Every quarter it happens: earnings are announced and the markets look for patterns and other telling bits of information. The most recent information seems to say a lot about emerging markets and how investors can get exposure to them by using exchange traded funds (ETFs).
The news is this: companies that are growing are relying on overseas markets instead of hoping that the American consumer is suddenly going to let loose with the cash. Ron McNeil for MarketPlace reports that Merck (NYSE: MRK), for example, says it now gets 18 % of revenue from emerging markets. [Consumer ETFs Get a Lift from Emerging Markets.]
Merck isn’t alone – the same goes for Dow Chemical (NYSE: DOW), Procter & Gamble (NYSE: PG), Caterpillar (NYSE: CAT), McDonald’s (NYSE: MCD) and many others.
What gives? Reasons include:
- Emerging markets are starting out so small that any growth is big growth. Considering the billions of people in countries like China and India, those new buyers will make a big splash.

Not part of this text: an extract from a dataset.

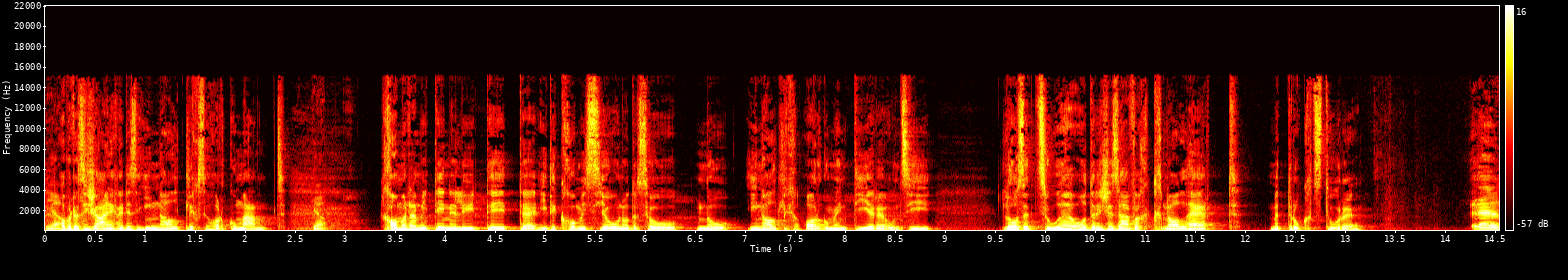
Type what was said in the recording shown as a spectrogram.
Ja. Aber das ist eigentlich nicht ein inhaltliches Argument. Ja. Kann man dann mit diesen Leuten dort äh, in der Kommission oder so noch inhaltlich argumentieren und sie hören zu oder ist es einfach knallhart, man drückt es durch? äh,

- The United States is becoming less of a factor in the world’s market; by 2040, India and China are forecast to be 51% of the world’s market.
- Emerging nations are building up their infrastructure. When that happens, consumer growth in these markets could skyrocket.
Does that mean the United States is dead? No. In fact, this overseas growth is beneficial in that it makes up for the slack and keeps our companies strong.
When you’re looking for emerging market ETFs in the ETF Analyzer, consider those that hold domestic companies, including those listed above, for exposure. As we’ve seen, it’s not just companies domiciled in those regions that are benefiting from the growth. [Jack Bogle’s Take On International ETFs.]
Tisha Guerrero contributed to this article.
The opinions and forecasts expressed herein are solely those of Tom Lydon, and may not actually come to pass. Information on this site should not be used or construed as an offer to sell, a solicitation of an offer to buy, or a recommendation for any product.